Task to carry out:
Output the data in full. Keep every word exact and exclude the pictures.

◆ ◆ ◆

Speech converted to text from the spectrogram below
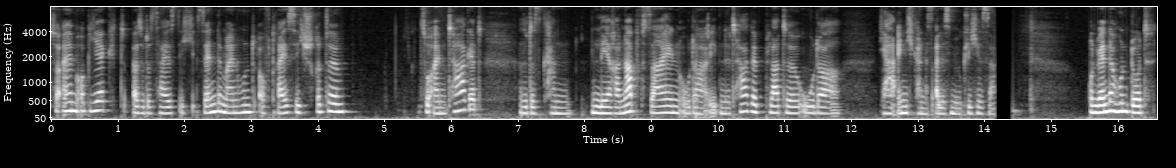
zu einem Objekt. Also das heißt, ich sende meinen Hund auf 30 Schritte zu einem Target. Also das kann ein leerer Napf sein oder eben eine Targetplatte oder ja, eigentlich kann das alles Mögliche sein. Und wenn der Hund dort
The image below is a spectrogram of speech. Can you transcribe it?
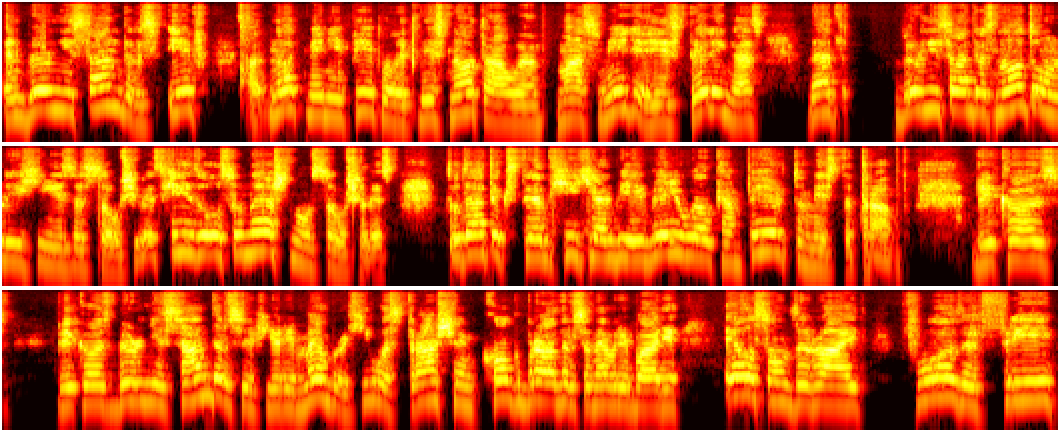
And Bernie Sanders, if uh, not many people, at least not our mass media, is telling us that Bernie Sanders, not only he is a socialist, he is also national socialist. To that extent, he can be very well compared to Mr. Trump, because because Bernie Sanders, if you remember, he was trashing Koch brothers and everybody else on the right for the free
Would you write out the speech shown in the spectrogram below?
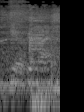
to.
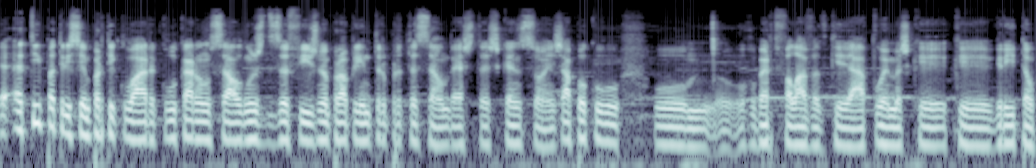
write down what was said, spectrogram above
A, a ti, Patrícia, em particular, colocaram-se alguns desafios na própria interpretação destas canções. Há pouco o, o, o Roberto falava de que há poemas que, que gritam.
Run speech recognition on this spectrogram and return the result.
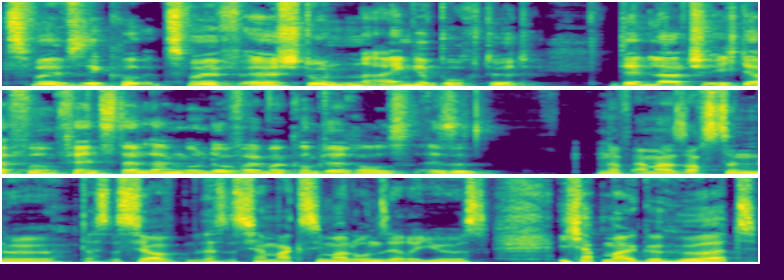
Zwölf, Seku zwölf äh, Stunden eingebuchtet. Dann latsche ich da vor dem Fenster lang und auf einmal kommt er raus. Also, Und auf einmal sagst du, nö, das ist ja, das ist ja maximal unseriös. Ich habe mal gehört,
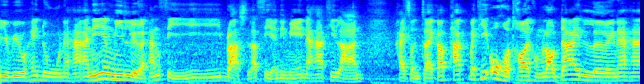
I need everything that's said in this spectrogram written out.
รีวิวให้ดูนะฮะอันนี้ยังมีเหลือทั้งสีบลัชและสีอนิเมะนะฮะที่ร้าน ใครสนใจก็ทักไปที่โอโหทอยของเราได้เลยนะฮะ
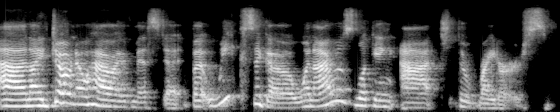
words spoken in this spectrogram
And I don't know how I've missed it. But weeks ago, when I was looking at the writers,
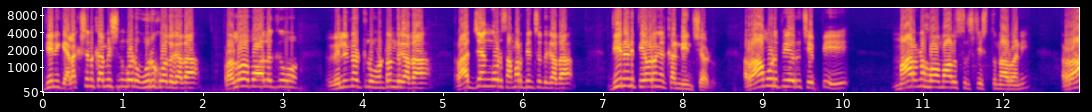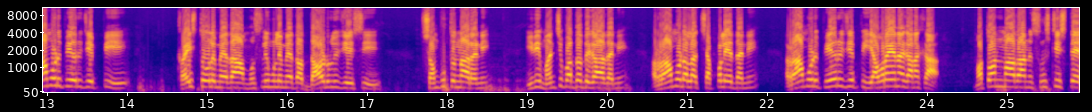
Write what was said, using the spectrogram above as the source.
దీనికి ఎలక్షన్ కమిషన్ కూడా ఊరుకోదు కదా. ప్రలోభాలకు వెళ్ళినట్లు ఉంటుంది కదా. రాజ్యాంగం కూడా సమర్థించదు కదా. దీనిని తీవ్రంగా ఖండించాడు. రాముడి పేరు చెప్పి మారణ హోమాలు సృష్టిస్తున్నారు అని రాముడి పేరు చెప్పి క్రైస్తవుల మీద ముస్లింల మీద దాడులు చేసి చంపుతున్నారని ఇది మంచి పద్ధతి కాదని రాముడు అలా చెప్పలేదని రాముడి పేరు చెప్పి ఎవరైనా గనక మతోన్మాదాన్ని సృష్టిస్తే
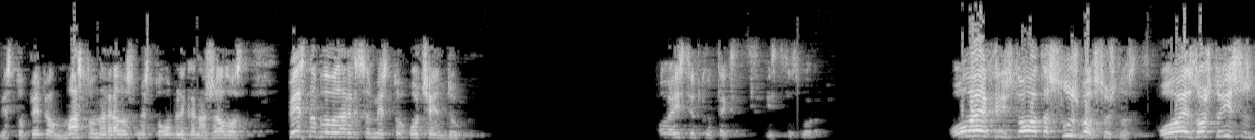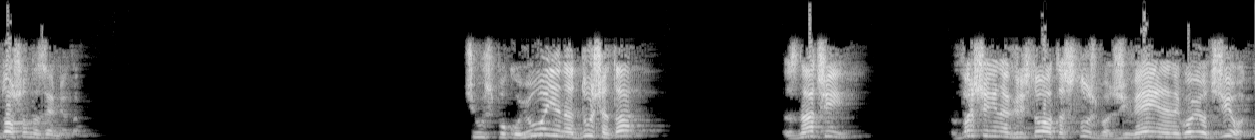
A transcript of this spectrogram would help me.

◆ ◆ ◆

Task result:
Speech converted to text from the spectrogram below
zu einem Objekt. Also das heißt, ich sende meinen Hund auf 30 Schritte zu einem Target. Also das kann ein leerer Napf sein oder eben eine Targetplatte oder ja, eigentlich kann das alles Mögliche sein. Und wenn der Hund dort
The image below is a spectrogram of speech. Can you transcribe it?
And Bernie Sanders, if uh, not many people, at least not our mass media, is telling us that Bernie Sanders, not only he is a socialist, he is also national socialist. To that extent, he can be very well compared to Mr. Trump, because because Bernie Sanders, if you remember, he was trashing Koch brothers and everybody else on the right for the free
Would you write out the speech shown in the spectrogram below?
to.
write down what was said, spectrogram above
A, a ti, Patrícia, em particular, colocaram-se alguns desafios na própria interpretação destas canções. Há pouco o, o, o Roberto falava de que há poemas que, que gritam.
Run speech recognition on this spectrogram and return the result.
Zwölf, Seku zwölf äh, Stunden eingebuchtet. Dann latsche ich da vor dem Fenster lang und auf einmal kommt er raus. Also, Und auf einmal sagst du, nö, das ist ja, das ist ja maximal unseriös. Ich habe mal gehört,
I need everything that's said in this spectrogram written out.
รีวิวให้ดูนะฮะอันนี้ยังมีเหลือทั้งสีบลัชและสีอนิเมะนะฮะที่ร้าน ใครสนใจก็ทักไปที่โอโหทอยของเราได้เลยนะฮะ
words spoken in this spectrogram
And I don't know how I've missed it. But weeks ago, when I was looking at the writers,
Write what was said, using the spectrogram above as the source.
దీనికి ఎలక్షన్ కమిషన్ కూడా ఊరుకోదు కదా. ప్రలోభాలకు వెళ్ళినట్లు ఉంటుంది కదా. రాజ్యాంగం కూడా సమర్థించదు కదా. దీనిని తీవ్రంగా ఖండించాడు. రాముడి పేరు చెప్పి మారణ హోమాలు సృష్టిస్తున్నారు అని రాముడి పేరు చెప్పి క్రైస్తవుల మీద ముస్లింల మీద దాడులు చేసి చంపుతున్నారని ఇది మంచి పద్ధతి కాదని రాముడు అలా చెప్పలేదని రాముడి పేరు చెప్పి ఎవరైనా గనక మతోన్మాదాన్ని సృష్టిస్తే
A transcript of this spectrogram would help me.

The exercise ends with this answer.